Plenty of debates have been had on the internet (well, more than the average ratio of topic-to-internet-debate) and plenty of statistics and dictionaries have been thrown around (not always metaphorically) citing sources and books and various institutions of learning, all of which hold the same kind of unquestioned authority in the world of language as Constable Clancy the Koala holds when drafted to a homicide investigation. (Constable Clancy the Koala being the foremost reason the reform of C to K should never, ever, take place).

Once everyone on the net calmed down a bit, and the doctors were done removing the shards of broken keyboard from the survivors of the great online debate of 5:37pm, everyone looked around and realised that the number of people on the ironically named Think side of the debate were pretty much equal to the opposing Things, which heavily implies that both sides could be considered not incorrect (it also heavily implies that people need to get out more).
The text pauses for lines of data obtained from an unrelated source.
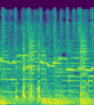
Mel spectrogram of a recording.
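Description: A person whistles a gliding, tuneful melody over a steady instrumental music backing, the clear high whistle sitting up front and carrying the theme tune throughout.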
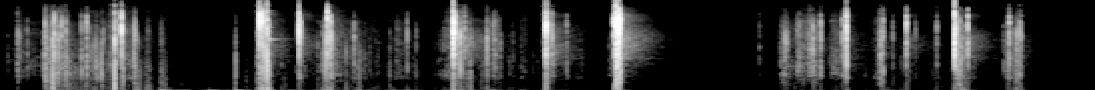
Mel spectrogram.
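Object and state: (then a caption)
Candy-coated chocolates clicking together. A large pile of small, solid, sugar-shell-coated chocolate M&Ms is stirred with a thin wooden stick. The candies click and rattle against each other in dense, bright bursts, with a short pause after about five seconds before the stirring resumes.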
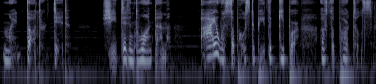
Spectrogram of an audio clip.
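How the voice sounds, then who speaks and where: A woman voicing an eerie old woman who guards cursed portals, speaking in a slow, hushed, raspy whisper. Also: medium pitch, no echo, faint music behind, heavily acted. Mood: ominous.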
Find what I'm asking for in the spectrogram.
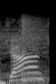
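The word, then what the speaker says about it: Jon: John Chuckery in here. I spell it the right way though. It's J-O-N, not J-O-H-N.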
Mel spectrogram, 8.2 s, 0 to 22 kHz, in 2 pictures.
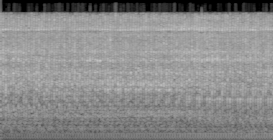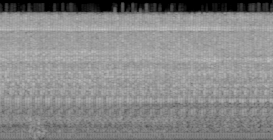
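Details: Isuzu 4JA1 diesel with hard starting and low power: hard, regular clatter at idle, about two knocks a second over a busy rattle; rough running, cause not evident.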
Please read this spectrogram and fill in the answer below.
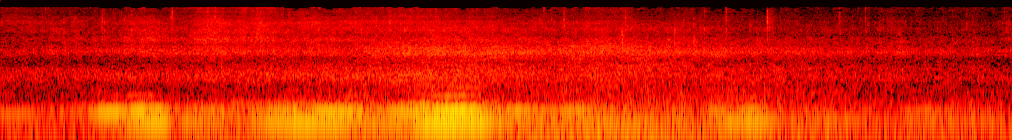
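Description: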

As far as we can establish down here at the Incorrections Word Lab (i.e. the basement) the phrases probably grew out of the ‘thing’ derivation, with ‘think’ being a play on the original. If we had to guess (and this gun-wielding terrorist group of angry linguists is telling us that we do), the phrase probably started out as a masked threat:

“If you don’t give me back my lunch you’ll have something else (i.e. a knuckle sandwich) coming your way pretty quick.”

Then some poor innocent sole simply made the following pun, unaware he was about to unleash the literary equivalent of an A-Bomb onto an unsuspecting anglosphere.

“If you think that, well then you’ve got another think coming!”

See what they did there? HILARIOUS! Unfortunately for us the world is 1/10th people with no sense of humour, who upon hearing this, simply assumed it was the correct phrase for all situations, kept on using it regardless, and then went on to procreate somehow. Worse still another 5/10ths (or 1/2 for all you mathematicians out there) are just humour lemmings who will continue to use this ‘pun’ in all situations convinced that it is now somehow always humorous regardless of the obvious oncoming cliff face of unfunnyness until finally they topple over the edge in a shower of tiny furry jokes and yes it was a bad metaphor in retrospect.

All in all, if some people want to use the word ‘thing’ and some want to use the word ‘think’, it’s not that big an issue. Sure one might not make any sense out of context, but in fairness both rely heavily on the cliche factor anyway. Frankly I prefer to just flat out spurn the cliche altogether and threaten to murder the family of whomever I’m talking to, if I don’t like the direction they are taking. Cut to the chase I say!

When it comes to correctness in language, it always comes down to numbers, and in this unusual case opinion is divided down the middle. Sure you can cite one dictionary or one newspaper, but really people are just going to do what they’re gonna do. In the end, I feel at least, it’s really just not worth getting worked up about this kind of think.

Incorrectional Facilities

I was discussing the ‘gaol’ vs ‘jail’ spelling debate in Australia with a British friend the other day, and how we now call our jails ‘correctional facilities’ as a result. ‘That’s funny’ he replied, ‘we just call our correctional facilities “Australia”.’

As the blind man said to the brick wall, I walked right into that one.